Fun Fact: Sent to England in 1947 to become a mining engineer, his artistic talent was soon perceived. He was accepted at the Central School of Arts and Crafts in London and later went to the Faculty of Fine Arts of the University of London, the famous “Slade”. While studying in England he made several artistic pilgrimages to the continent of Europe.
Fun Fact:Much of Aniakor’s art, particularly in ink and watercolor, displays strong linear qualities based upon uli, and he maintains that his interest in this design system developed separately from that of Uche Okeke. His human figures, often possessing elongated bodies and limbs, are frequently massed together in a work, and he makes skillful use of negative space.
Quote: My painting ideas are carried over months in the antipodes of the mind, undergoing creative mutation, occasionally surfacing to be synthesized–just in the way a goat sits under the shade to chew its cud. These ideas mature with time like the sprouts of yam seedlings. It is during this period that I feel like the traditional carver who says that to ‘carve a mask you must be the mask
Country: Haiti (giving in to my greater panafricanist agenda and considering Haiti African)
Style: Contemporary/ Post Modernist/ Abstract
Medium: Oil on Canvas
Fun Fact: Using video and multi-media, painting, installation and other mixed media he addresses issues of identity, ethnicity and race.
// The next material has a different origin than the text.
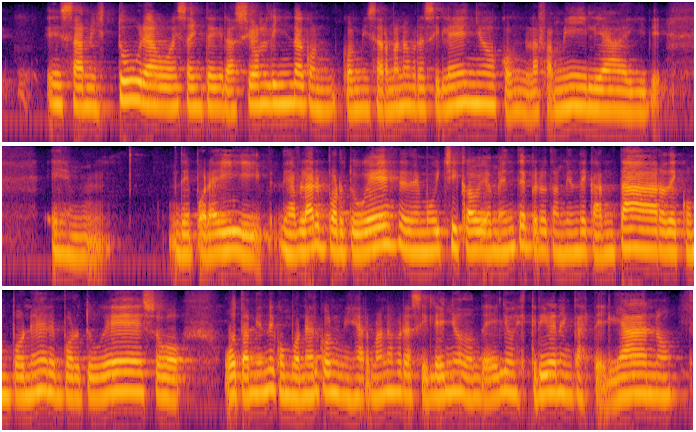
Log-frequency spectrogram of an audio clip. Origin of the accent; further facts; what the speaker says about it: Paso de los Libres, Corrientes, Argentina; Soy correntina, libreña, nacida ahí en frontera con uruguayana, como decimos nosotros, y lo fronterizo, pero es uruguayana, Brasil. Por parte de mi papá, la mayoría son todos brasileños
As an artist, he aims to challenge preconceived notions of the driving influences and interests of Haitian artists. Benjamin self taught but frequented museums in New York, Washington, D.C. and abroad exposing him to international contemporary tends in art.
Quote: I begin with a formal sketch, I deconstruct it until it is destroyed… and then it appears… within the light.
Fun Fact: While much of his work is derived from sacred Qur'anic texts and is the embodiment of his own deep Islamic faith, the startling visual impact of his scriptorial palettes, which go far beyond decorative inscriptions, makes them immediately accessible as numinous images, irrespective of whether the texts can be read or not.
Western art deals with the casual, rather than what I call the immutable essence
Fun Fact: Bursting with color and layered in fabrics and objects picked up from his global travels, Watts’ paintings are still entrenched in his own style of Neo-Expressionism. Cryptic serial numbers abound, alluding to a secret code that only he knows about, but one that could potentially be worked out through clever deciphering or a deep understanding of West African cosmology. The mysticism that prevails reflects a coalescent spirituality, his beliefs not tied to one religion or another, but that together are very much a part of his enduring creative passion.
My vision is not based only on a country or a continent; it’s beyond geography, or what is seen on a map. Even though I localize it to make it understood better, it is wider than that. It refers to the cosmos…
Fun Fact: Beth Kimwele works mostly in oil and canvas and has over the years become a master of pointillism, and contemporary abstract styles. Her themes revolve around women, their day to day activities, their interactions, and their rich and diverse culture. She works in a bright and compelling array of colours.